Ask any parent and they’ll tell you: Diapers are expensive. And families with less income can pay more if they don’t have access to bulk-buying or subscription options online that lower how much you pay. Also, it must be said that diapers are not covered under supplemental nutrition programs like Women, Infants and Children (WIC) or Supplemental Nutrition Assistance Programs (SNAP), which cover mostly food purchases.
Add in the cost of formula if the mother doesn’t or can’t breastfeed or pump, and you realize how expensive caring for a baby can be.
A number of low-income families face special challenges, too. Having a child who is disabled can cut a family’s income in half if one parent has to stay home to care for that child. Even if there are two working parents, if each of those parents has to take multiple jobs to make ends meet, you’ve also got a mom who probably can’t breastfeed or pump and who can’t send a child to daycare because she can’t afford to send the diapers they require.
And forget the option of cloth diapers, which require constant laundering. Try going to the laundromat on your non-existent days off.
According to Beverly Hamilton, founder of the Austin Diaper Bank, when mothers don’t have diapers for their babies, they might try to borrow money to buy diapers or even steal diapers. They might use old T-shirts or even fast-food napkins. They might try to re-use them or just stretch them out by leaving a baby in a soiled diaper for too long.
And when they don’t have milk, babies can be moved on to different liquids and foods too soon, which can mean they don’t get the nutrition they need.
It’s important to understand the magnitude of the situation families with low-income are in because it helps you realize how simple it can be to help.
HELP WITH DIAPERS
Hamilton started the Austin Diaper Bank three years ago out of her home. “I couldn’t believe we didn’t have a diaper bank in Austin,” she says. She started accepting donations for diapers, storing them in her extra room and then sending them to a few local nonprofits that serve families and seniors in need. (As Austin’s senior population grows, so does its population of seniors in need.)
Today, the Austin Diaper Bank rents a small warehouse in North Austin and provides diapers to 40 nonprofit partners, including Any Baby Can, Foundation Communities, Hospice Austin, SafePlace, Round Rock Serving Center and more. Children with disabilities are their priority since their diaper needs can continue long past potty-training time.
In Travis County, 26% of babies live in poverty and 25% of seniors live in poverty, and many of those people in need go without diapers that can keep them healthy.
Volunteer to host a diaper drive. Ask for diapers from friends, family and co-workers. Ask for diapers in lieu of gifts. Diaper drives not only raise more diapers but also raises awareness about the need.
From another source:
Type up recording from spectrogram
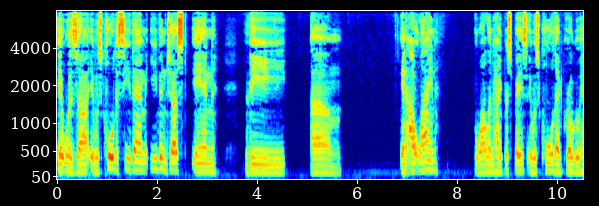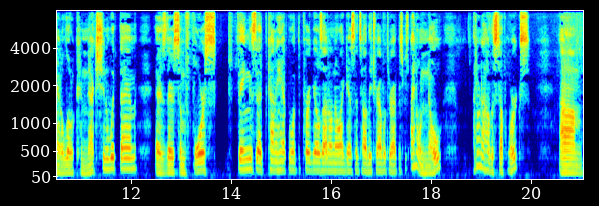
it was uh, it was cool to see them even just in the um, in outline while in hyperspace. It was cool that Grogu had a little connection with them, as there's some force things that kind of happen with the Purrgils. I don't know. I guess that's how they travel through hyperspace. I don't know. I don't know how the stuff works. Um,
Volunteer to help sort donated diapers. Individuals, parents with kids and groups up to 20 can help sort and stack diapers. Expect to open boxes, re-package, write on the packages and then stack them on shelves.
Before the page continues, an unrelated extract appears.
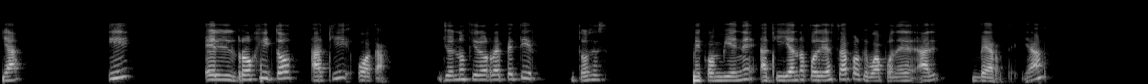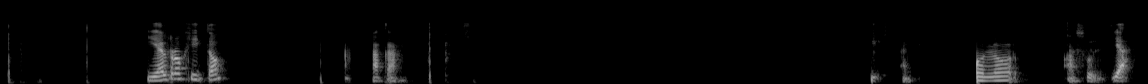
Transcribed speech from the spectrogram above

Donate diapers. There are about 10 drop-off locations across Austin, but you can also order off their Amazon WishList, which will send your donation directly to Austin Diaper Bank.
Donate money. A donation of $20 can buy about 130 diapers.
Diaper Need Awareness Week is September 26 – October 2. Now’s a good time to get started!
HELP WITH MILK
Did you know that the Mother’s Milk Bank of Austin is the largest milk bank in the country? Thanks to more than 800 donors a year, it serves premature babies in 140 hospitals in 20 states.
But the need is growing. In 2015, 1 in 8 babies were born premature in Texas, (a rate higher than the national average) and they’re often too young and not healthy enough to process formula. Formula not only doesn’t have the nutrition premature babies need, it can also actually hurt their digestive systems. Human breast milk, on the other hand, can save their lives.
More than 800 women donate milk to the milk bank in a year, and it’s easy to become a donor. (Learn how here.) But even if you can’t nurse, you can help the Milk Bank reach more babies in need.
Volunteer to help process the milk. All that milk coming in needs to be process, pasteurized and bottled, work best-suited for groups of 3-4. You’ll complete an application to volunteer and then be trained, but an evening of volunteering can lead to almost 2,000 ounces of processed milk.
Donate money. And feel good about it. One-hundred percent of financial donations to the Mothers’ Milk Bank are used directly for the charitable care or research programs. All operational costs for the milk bank are supported through processing fees paid by hospitals using donor human milk for their infants.
When the need is so great and the consequences are so dire, it’s easy to have a big impact. Let’s get our babies off to the best start.